Here are a few tips to help you use your heat pump efficiently year-round.
1. Get regular maintenance and inspections
Like all other heating systems, regular maintenance will ensure your heat pump remains in peak working order and will provide you with efficient, cost-effective heating. Your heat pump user guide will provide guidance on the optimal setup for your system and recommended maintenance schedule. Consider scheduling regular maintenance every one to two years.
Schedule a follow-up with your installer or maintenance visit in the season opposite to when you first installed your system. For example, if your system was installed in the winter, have the system checked in the summer. The installer will check the system to ensure it's set for optimal efficiency and comfort for the season, and in good working condition.
2. Set it and forget it

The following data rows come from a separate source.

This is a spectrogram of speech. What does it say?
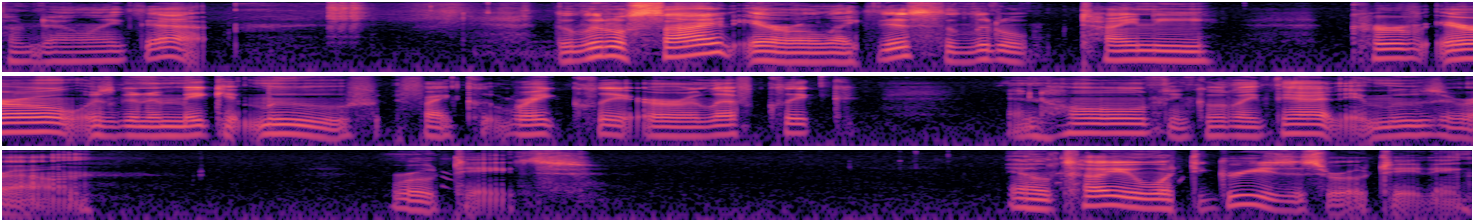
come down like that. The little side arrow like this, the little tiny curve arrow is going to make it move. If I right click or left click and hold and go like that, it moves around. Rotates. It'll tell you what degrees it's rotating.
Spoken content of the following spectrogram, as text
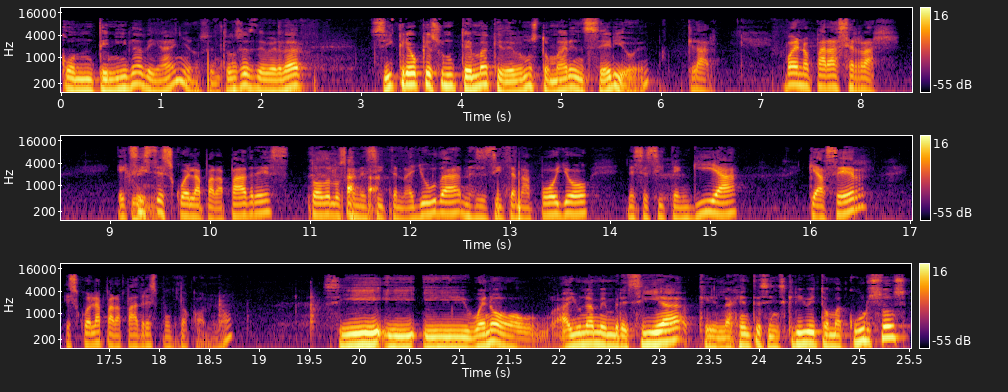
contenida de años. Entonces, de verdad, sí creo que es un tema que debemos tomar en serio. ¿eh? Claro. Bueno, para cerrar, existe Bien. escuela para padres, todos los que necesiten ayuda, necesiten apoyo, necesiten guía, qué hacer, escuelaparapadres.com, ¿no? Sí, y, y bueno, hay una membresía que la gente se inscribe y toma cursos.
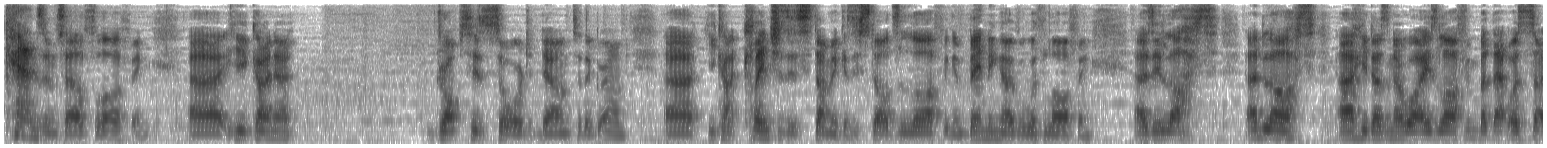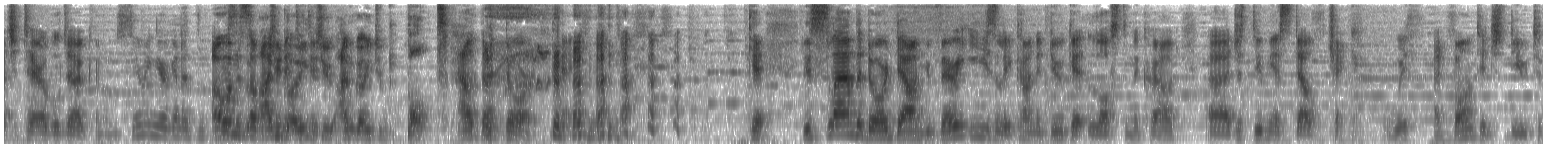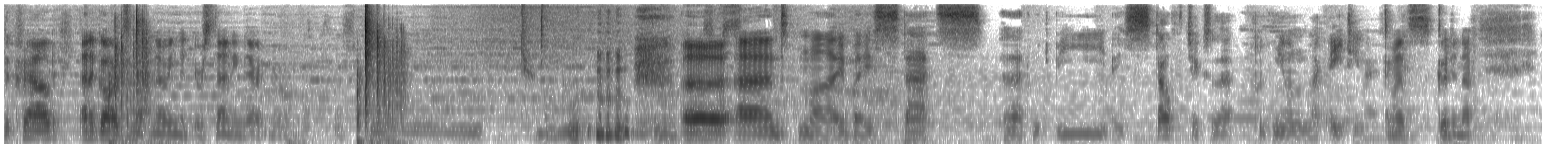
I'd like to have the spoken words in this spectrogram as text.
cans himself laughing. Uh, he kind of drops his sword down to the ground. Uh, he kind of clenches his stomach as he starts laughing and bending over with laughing. As he laughs and laughs, uh, he doesn't know why he's laughing, but that was such a terrible joke. And I'm assuming you're gonna Oh, I'm, this go- I'm opportunity going to I'm going to bolt. out that door. Okay. You slam the door down. You very easily kind of do get lost in the crowd. Uh, just do me a stealth check with advantage due to the crowd and a guard's not knowing that you're standing there at the moment. uh, and my base stats that would be a stealth check, so that put me on like 18, I think. That's good enough.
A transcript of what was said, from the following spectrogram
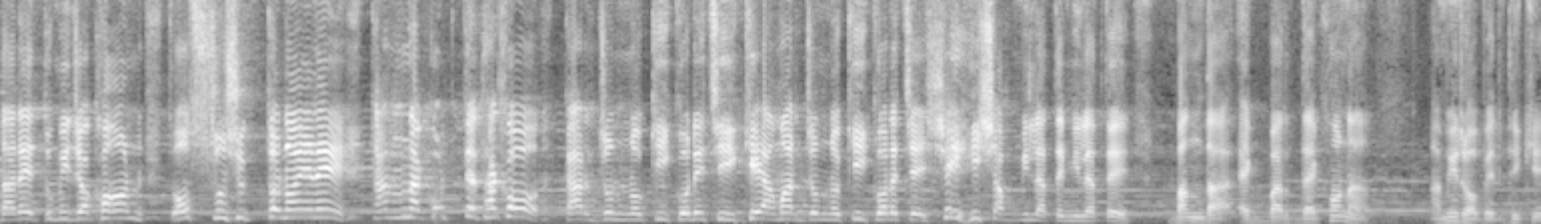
বান্দারে তুমি যখন অশ্রুসুক্ত নয়নে কান্না করতে থাকো, কার জন্য কি করেছি, কে আমার জন্য কি করেছে, সেই হিসাব মিলাতে মিলাতে বান্দা একবার দেখো না, আমি রবের দিকে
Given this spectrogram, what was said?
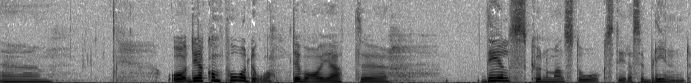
Ehm, och det jag kom på då, det var ju att eh, dels kunde man stå och stirra sig blind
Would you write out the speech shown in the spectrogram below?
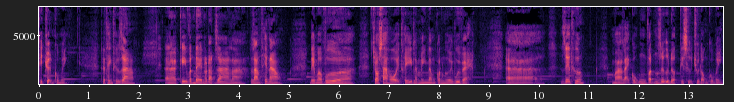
cái chuyện của mình. Thế thành thử ra à, cái vấn đề nó đặt ra là làm thế nào để mà vừa cho xã hội thấy là mình làm con người vui vẻ à, dễ thương mà lại cũng vẫn giữ được cái sự chủ động của mình.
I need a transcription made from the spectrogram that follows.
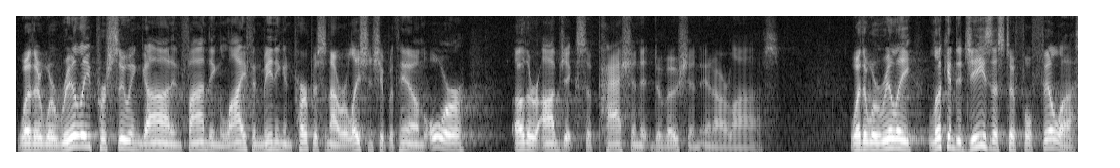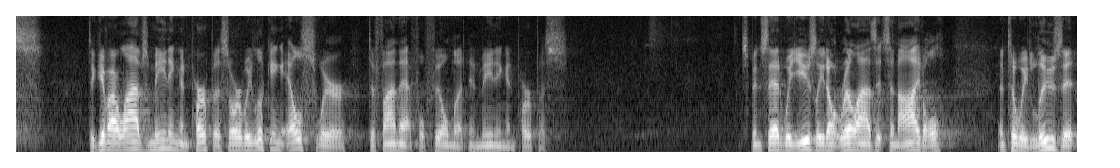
whether we're really pursuing God and finding life and meaning and purpose in our relationship with Him or other objects of passionate devotion in our lives. Whether we're really looking to Jesus to fulfill us, to give our lives meaning and purpose, or are we looking elsewhere to find that fulfillment and meaning and purpose? It's been said we usually don't realize it's an idol until we lose it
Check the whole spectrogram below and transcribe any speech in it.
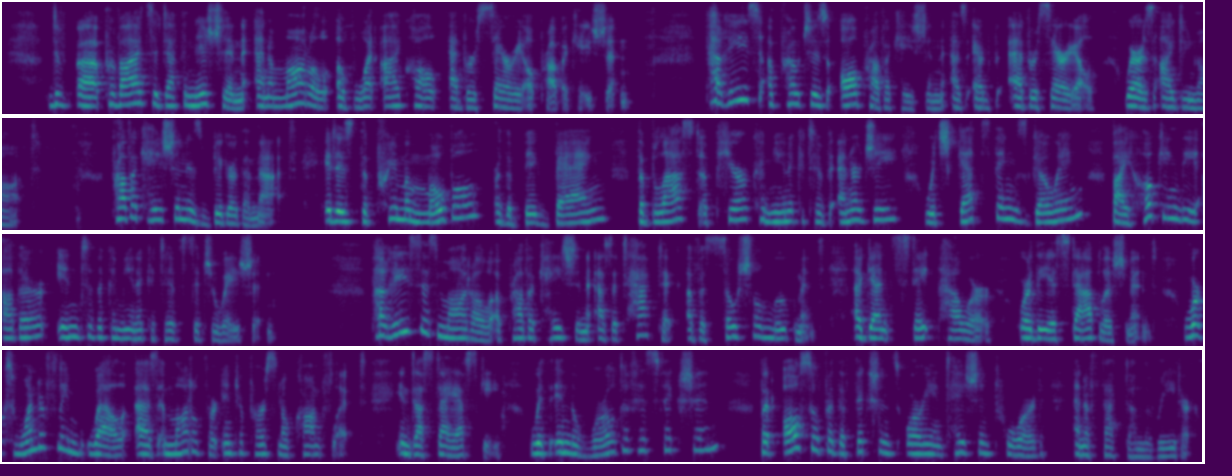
uh, provides a definition and a model of what I call adversarial provocation. Paris approaches all provocation as ad adversarial, whereas I do not. Provocation is bigger than that. It is the primum mobile or the big bang, the blast of pure communicative energy, which gets things going by hooking the other into the communicative situation. Paris's model of provocation as a tactic of a social movement against state power or the establishment works wonderfully well as a model for interpersonal conflict in Dostoevsky within the world of his fiction, but also for the fiction's orientation toward an effect on the reader.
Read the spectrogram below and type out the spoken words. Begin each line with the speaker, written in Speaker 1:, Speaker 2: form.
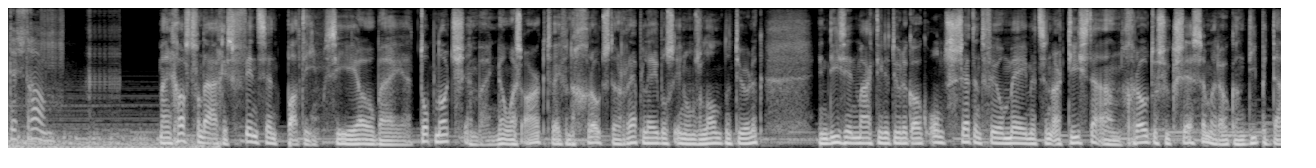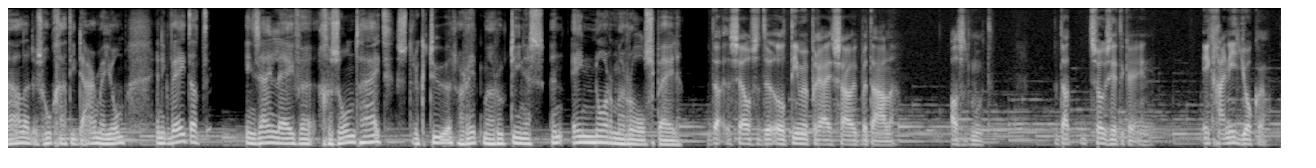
Speaker 1: De stroom.
Speaker 2: Mijn gast vandaag is Vincent Patty, CEO bij uh, Topnotch en bij Noah's Ark, twee van de grootste raplabels in ons land natuurlijk. In die zin maakt hij natuurlijk ook ontzettend veel mee met zijn artiesten aan grote successen, maar ook aan diepe dalen. Dus hoe gaat hij daarmee om? En ik weet dat in zijn leven gezondheid, structuur, ritme, routines een enorme rol spelen.
Speaker 3: zelfs de ultieme prijs zou ik betalen, als het moet. Dat, zo zit ik erin. Ik ga niet jokken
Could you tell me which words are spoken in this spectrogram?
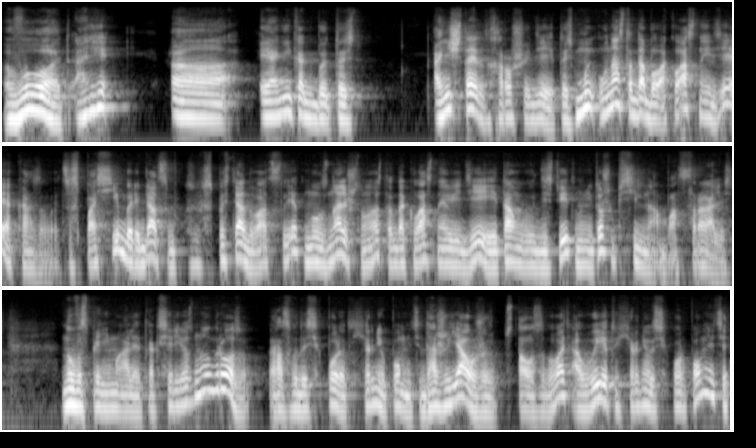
вот, они э, и они как бы, то есть, они считают это хорошей идеей. То есть мы, у нас тогда была классная идея, оказывается. Спасибо, ребят, спустя 20 лет мы узнали, что у нас тогда классная идея, и там вы действительно не то, чтобы сильно обосрались, но воспринимали это как серьезную угрозу, раз вы до сих пор эту херню помните. Даже я уже стал забывать, а вы эту херню до сих пор помните,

Heat pumps work best when holding a steady temperature. Find a temperature setting you're most comfortable with and try to minimize changes. Frequent setting changes can impact its efficiency, and your energy costs.
3. Avoid "auto" mode
Your heat pump may have an "auto" feature that determines if the space needs to heat or cool. In the winter, ensure the unit is set to "heat" and in the summer, set to "cool", not "auto". The auto mode allows the heat pump to decide whether to heat or cool the space, but it doesn't always know best.
4. Change your filters
Dust, dirt, pollen, and pet hair can accumulate in your heat pump's filters over time and reduce airflow. Regularly changing filters provides better indoor air quality for occupants.
Clean filters in between replacements
Generally, filters on indoor units should be cleaned several times a year and replaced once a year. Cleaning a filter can improve the airflow in your home by as much as 30%. Cleaning frequency will depend on your system type (for example, central system ingest more dirt from returns on the floor), whether or not you own pets, the number of occupants in your home, and more.
Check your manual for recommended filter change and cleaning intervals and instructions.
5. Clear away clutter
Regularly check on your indoor and outdoor unit to ensure they're set up for adequate air circulation. Make sure the area around the indoor unit isn't cluttered by furniture or curtains, and that the outdoor unit isn't blocked by snow, foliage or outdoor equipment.